The anchors on the original model were, to put it simply, abysmal. As was much of the handling gear up on deck. Pretty much everything to do with anchors was bad – even the hawseholes! I threw away my originals and built a proper Byers anchor as a replacement.
The forecastle proved to be the hardest area yet finding good references for. The detail I needed to see was always just out of frame! Eventually, I established as best I could what all the various details were – the cruiser HMS Belfast proved useful in a couple of places. This area of the ship is 100% new. Even the hull in this area is new. The small projections just aft of the hawsehole openings are the only features I was still not able to get a clear image of. I believe they were used when streaming paravanes, or possibly in their recovery.
Literally everything forward of the fore sea break was wrong on my original model. There are likely still to be some minor errors with my replacement parts, but I’m quite happy with it now.
Another area of the ship that I had very poor references for first time around is the catapult. These ships carried Supermarine Walrus Mk.I amphibious reconnaissance aircraft, and were launched from an athwart-ship catapult amidships. My original version is not even straight! Instead, it follows the deck camber; that’s not how it’s meant to be. There is also a lot of missing detail, so this again is another area where I simply deleted everything and started again.
There are now a lot of photos covering this area. They have enabled me to work out how the majority of it should look. A couple of areas were still a little hazy, though. Mainly these are the inside of the catapult trolley, the lower part of the pneumatic buffers towards each end of the track, the insides of the turntables and also the devices that sit between the fore-and-aft rails either side of the turntables. I assume those to be some kind of clamping mechanism to hold the turntable in position during launch.
As you can hopefully see from the second image, there is a significant amount of extra detail on the new version. Apologies for the dark image, I have been playing around with colours and lighting and the result on this occasion was not quite what I intended.
There are still a few more details to add into this area, but I will leave those until I start work on the surrounding superstructure.
Finally, I did a lot of work on normal maps for the hull, to add in the plating effect that can be seen in tighter photos. These details are usually extremely hard to make out in photos, due to the usual poor quality or low resolution. After a lot of careful studying, I did arrive at something that seems to match up with the photos available. That includes the underwater hull (bow and stern, anyway). These ships had fully riveted hulls, and so I included the rivets in the map. They are therefore rather large! The rivets are just slightly too subtle at the moment, so they’ll be tweaked before the next update. Otherwise, that’s it for now!

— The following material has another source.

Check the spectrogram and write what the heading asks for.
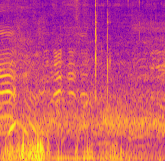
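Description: Children's high-pitched shouts and calls, loudest about half a second in.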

Here are a few more renders that didn’t make it into the post above…
Future posts on this project will be somewhat shorter!
2 thoughts on “HMS King George V – Part 1”
Im going to build a 1/12 scale model of the fast launch of which there were three on the boat deck. I have obtained the plans for admiral 3907 from the Maritime museum.
My Great Uncle Admiral Sir Wilfrid Pattison was the cptin when they sank the Bismarck.
Wonder if you have any old photos of the launch.
Im in Vancouver Canada.
Good luck with your model! Decent photos of the launches seem to be few and far between, unfortunately. I’m not aware that I have any good photos of any of them right now! They’re certainly amongst the later things I’ll be working on.
If you haven’t already though, I recommend scouring through the Imperial War Museum’s online photo collection: https://www.iwm.org.uk/collections/search?query=HMS+King+George+V&pageSize=60&filters%5BwebCategory%5D%5Bphotographs%5D=on&filters%5BperiodString%5D%5BSecond+World+War%5D=on
It is extensive, and you’ve a good chance of finding a couple of shots of what you’re after there.
What a fantastic connection to the ship you have!